McCarthy, Shawn. . “Chrétien’s Desire to Execute Agenda Faces Tough Tests.” The Globe and Mail (1936-2017), (Sep 28, 2002) 1. https://login.libproxy.uregina.ca:8443/login?url=https://www-proquest-com.libproxy.uregina.ca/historical-newspapers/Chrétiens-desire-execute-agenda-faces-tough-tests/docview/1366109623/se-2?accountid=13480.
Gibbins, Roger. “For Better Or Worse, His Legacy Will Last.” The Globe and Mail (1936-2017), Feb 25, 1993. https://login.libproxy.uregina.ca:8443/login?url=https://www-proquest-com.libproxy.uregina.ca/historical-newspapers/better-worse-his-legacy-will-last/docview/1143739189/se-2?accountid=13480.
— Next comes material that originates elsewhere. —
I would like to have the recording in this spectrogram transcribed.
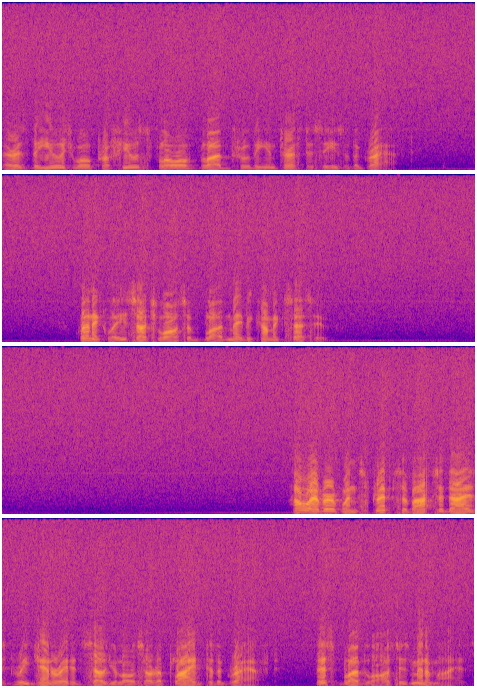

Simpson, Jeffrey. “Jean Chrétien’s Only Agenda: ‘I’m in Charge here’: THE NATION.” The Globe and Mail (1936-2017), (May 04, 2002). 1. https://login.libproxy.uregina.ca:8443/login?url=https://www-proquest-com.libproxy.uregina.ca/historical-newspapers/jean-Chrétiens-only-agenda-im-charge-here/docview/1356973513/se-2?accountid=13480.